Collected data entries
------------------------------
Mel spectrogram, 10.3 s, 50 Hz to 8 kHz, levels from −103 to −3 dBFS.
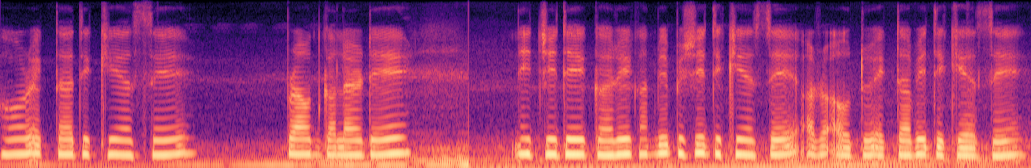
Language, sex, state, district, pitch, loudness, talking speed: Nagamese, female, Nagaland, Dimapur, 120 Hz, -14 LUFS, 120 wpm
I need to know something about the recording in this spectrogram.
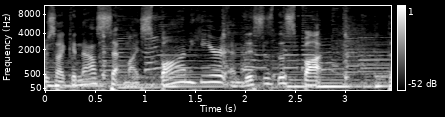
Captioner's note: none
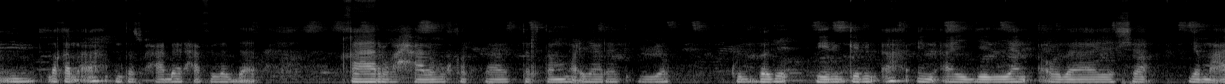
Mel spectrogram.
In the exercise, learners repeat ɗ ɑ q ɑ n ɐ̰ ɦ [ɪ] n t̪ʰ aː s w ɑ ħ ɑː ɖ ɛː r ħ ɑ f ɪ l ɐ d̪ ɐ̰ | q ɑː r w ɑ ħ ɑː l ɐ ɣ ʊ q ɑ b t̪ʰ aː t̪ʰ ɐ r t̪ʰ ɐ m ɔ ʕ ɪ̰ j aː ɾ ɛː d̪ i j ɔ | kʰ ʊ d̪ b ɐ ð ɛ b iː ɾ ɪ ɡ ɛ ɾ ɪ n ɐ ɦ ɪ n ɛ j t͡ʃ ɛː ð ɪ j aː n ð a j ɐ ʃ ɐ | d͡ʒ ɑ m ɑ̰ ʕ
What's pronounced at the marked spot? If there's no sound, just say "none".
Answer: ɪ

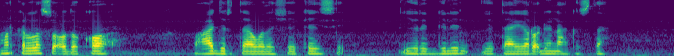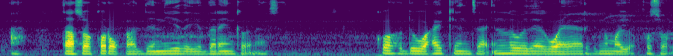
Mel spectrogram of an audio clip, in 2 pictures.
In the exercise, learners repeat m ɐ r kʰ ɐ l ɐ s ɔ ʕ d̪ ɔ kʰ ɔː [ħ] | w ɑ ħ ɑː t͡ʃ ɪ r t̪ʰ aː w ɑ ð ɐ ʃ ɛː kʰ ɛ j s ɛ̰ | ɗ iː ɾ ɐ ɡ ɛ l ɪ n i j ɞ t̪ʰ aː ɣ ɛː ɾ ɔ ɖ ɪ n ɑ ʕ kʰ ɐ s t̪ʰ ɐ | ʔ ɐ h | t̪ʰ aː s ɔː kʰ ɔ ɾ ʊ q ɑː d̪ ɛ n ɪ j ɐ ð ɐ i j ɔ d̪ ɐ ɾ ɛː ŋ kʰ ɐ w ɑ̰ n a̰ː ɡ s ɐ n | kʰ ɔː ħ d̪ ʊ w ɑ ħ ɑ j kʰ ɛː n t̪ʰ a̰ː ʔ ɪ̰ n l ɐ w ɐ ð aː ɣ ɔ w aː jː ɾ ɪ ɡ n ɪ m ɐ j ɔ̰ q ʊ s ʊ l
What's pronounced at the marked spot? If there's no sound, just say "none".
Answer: ħ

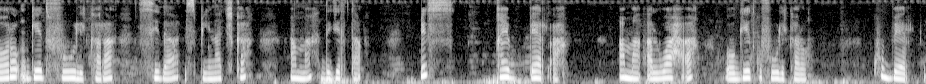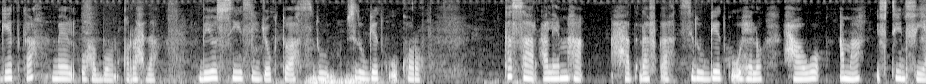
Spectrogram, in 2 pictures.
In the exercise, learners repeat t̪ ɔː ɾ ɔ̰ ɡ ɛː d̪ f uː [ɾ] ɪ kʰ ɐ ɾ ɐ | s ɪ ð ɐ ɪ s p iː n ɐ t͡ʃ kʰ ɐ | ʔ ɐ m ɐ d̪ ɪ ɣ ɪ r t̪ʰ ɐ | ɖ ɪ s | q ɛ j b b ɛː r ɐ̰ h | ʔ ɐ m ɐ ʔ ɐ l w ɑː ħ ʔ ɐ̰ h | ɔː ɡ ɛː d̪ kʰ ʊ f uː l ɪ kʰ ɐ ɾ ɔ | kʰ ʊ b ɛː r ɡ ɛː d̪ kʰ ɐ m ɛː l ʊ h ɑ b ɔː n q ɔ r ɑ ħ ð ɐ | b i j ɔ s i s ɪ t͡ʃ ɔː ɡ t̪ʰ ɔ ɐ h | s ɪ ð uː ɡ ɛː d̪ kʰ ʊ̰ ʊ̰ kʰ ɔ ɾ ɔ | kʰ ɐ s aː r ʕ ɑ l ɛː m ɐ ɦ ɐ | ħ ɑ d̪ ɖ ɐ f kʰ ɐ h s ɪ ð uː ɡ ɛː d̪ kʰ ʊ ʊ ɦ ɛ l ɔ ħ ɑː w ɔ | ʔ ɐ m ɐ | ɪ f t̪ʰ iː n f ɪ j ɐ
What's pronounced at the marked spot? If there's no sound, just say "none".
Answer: l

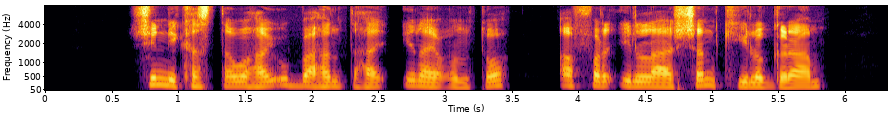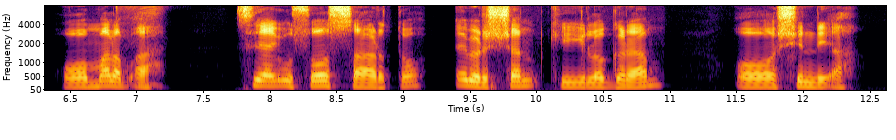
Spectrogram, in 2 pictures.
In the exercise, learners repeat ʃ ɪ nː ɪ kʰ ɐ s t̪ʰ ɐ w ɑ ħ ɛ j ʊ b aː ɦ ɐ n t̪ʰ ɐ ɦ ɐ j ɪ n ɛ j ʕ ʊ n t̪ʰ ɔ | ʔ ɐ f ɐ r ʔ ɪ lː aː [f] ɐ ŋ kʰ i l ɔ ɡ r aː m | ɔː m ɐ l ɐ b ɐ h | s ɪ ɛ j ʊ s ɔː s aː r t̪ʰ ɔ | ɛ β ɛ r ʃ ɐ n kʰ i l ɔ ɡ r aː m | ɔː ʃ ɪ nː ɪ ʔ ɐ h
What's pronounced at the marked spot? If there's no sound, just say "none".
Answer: ʃ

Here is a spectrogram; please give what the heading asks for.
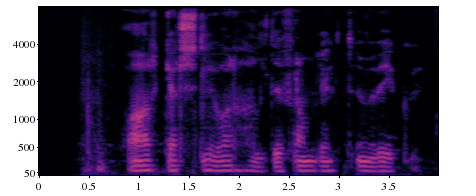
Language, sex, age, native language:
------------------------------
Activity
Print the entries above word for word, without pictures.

The completed task
Mel spectrogram, 10.3 s, 50 Hz to 8 kHz, levels from −103 to −3 dBFS.
Language, sex, state, district, pitch, loudness, talking speed: Nagamese, female, Nagaland, Dimapur, 120 Hz, -14 LUFS, 120 wpm
I need to know something about the recording in this spectrogram.
Captioner's note: none
Mel spectrogram.
In the exercise, learners repeat ɗ ɑ q ɑ n ɐ̰ ɦ [ɪ] n t̪ʰ aː s w ɑ ħ ɑː ɖ ɛː r ħ ɑ f ɪ l ɐ d̪ ɐ̰ | q ɑː r w ɑ ħ ɑː l ɐ ɣ ʊ q ɑ b t̪ʰ aː t̪ʰ ɐ r t̪ʰ ɐ m ɔ ʕ ɪ̰ j aː ɾ ɛː d̪ i j ɔ | kʰ ʊ d̪ b ɐ ð ɛ b iː ɾ ɪ ɡ ɛ ɾ ɪ n ɐ ɦ ɪ n ɛ j t͡ʃ ɛː ð ɪ j aː n ð a j ɐ ʃ ɐ | d͡ʒ ɑ m ɑ̰ ʕ
What's pronounced at the marked spot? If there's no sound, just say "none".
Answer: ɪ

Mel spectrogram of an audio clip, in 2 pictures.
In the exercise, learners repeat m ɐ r kʰ ɐ l ɐ s ɔ ʕ d̪ ɔ kʰ ɔː [ħ] | w ɑ ħ ɑː t͡ʃ ɪ r t̪ʰ aː w ɑ ð ɐ ʃ ɛː kʰ ɛ j s ɛ̰ | ɗ iː ɾ ɐ ɡ ɛ l ɪ n i j ɞ t̪ʰ aː ɣ ɛː ɾ ɔ ɖ ɪ n ɑ ʕ kʰ ɐ s t̪ʰ ɐ | ʔ ɐ h | t̪ʰ aː s ɔː kʰ ɔ ɾ ʊ q ɑː d̪ ɛ n ɪ j ɐ ð ɐ i j ɔ d̪ ɐ ɾ ɛː ŋ kʰ ɐ w ɑ̰ n a̰ː ɡ s ɐ n | kʰ ɔː ħ d̪ ʊ w ɑ ħ ɑ j kʰ ɛː n t̪ʰ a̰ː ʔ ɪ̰ n l ɐ w ɐ ð aː ɣ ɔ w aː jː ɾ ɪ ɡ n ɪ m ɐ j ɔ̰ q ʊ s ʊ l
What's pronounced at the marked spot? If there's no sound, just say "none".
Answer: ħ

Spectrogram, in 2 pictures.
In the exercise, learners repeat t̪ ɔː ɾ ɔ̰ ɡ ɛː d̪ f uː [ɾ] ɪ kʰ ɐ ɾ ɐ | s ɪ ð ɐ ɪ s p iː n ɐ t͡ʃ kʰ ɐ | ʔ ɐ m ɐ d̪ ɪ ɣ ɪ r t̪ʰ ɐ | ɖ ɪ s | q ɛ j b b ɛː r ɐ̰ h | ʔ ɐ m ɐ ʔ ɐ l w ɑː ħ ʔ ɐ̰ h | ɔː ɡ ɛː d̪ kʰ ʊ f uː l ɪ kʰ ɐ ɾ ɔ | kʰ ʊ b ɛː r ɡ ɛː d̪ kʰ ɐ m ɛː l ʊ h ɑ b ɔː n q ɔ r ɑ ħ ð ɐ | b i j ɔ s i s ɪ t͡ʃ ɔː ɡ t̪ʰ ɔ ɐ h | s ɪ ð uː ɡ ɛː d̪ kʰ ʊ̰ ʊ̰ kʰ ɔ ɾ ɔ | kʰ ɐ s aː r ʕ ɑ l ɛː m ɐ ɦ ɐ | ħ ɑ d̪ ɖ ɐ f kʰ ɐ h s ɪ ð uː ɡ ɛː d̪ kʰ ʊ ʊ ɦ ɛ l ɔ ħ ɑː w ɔ | ʔ ɐ m ɐ | ɪ f t̪ʰ iː n f ɪ j ɐ
What's pronounced at the marked spot? If there's no sound, just say "none".
Answer: l

Spectrogram, in 2 pictures.
In the exercise, learners repeat ʃ ɪ nː ɪ kʰ ɐ s t̪ʰ ɐ w ɑ ħ ɛ j ʊ b aː ɦ ɐ n t̪ʰ ɐ ɦ ɐ j ɪ n ɛ j ʕ ʊ n t̪ʰ ɔ | ʔ ɐ f ɐ r ʔ ɪ lː aː [f] ɐ ŋ kʰ i l ɔ ɡ r aː m | ɔː m ɐ l ɐ b ɐ h | s ɪ ɛ j ʊ s ɔː s aː r t̪ʰ ɔ | ɛ β ɛ r ʃ ɐ n kʰ i l ɔ ɡ r aː m | ɔː ʃ ɪ nː ɪ ʔ ɐ h
What's pronounced at the marked spot? If there's no sound, just say "none".
Answer: ʃ

Here is a spectrogram; please give what the heading asks for.
Language, sex, age, native language:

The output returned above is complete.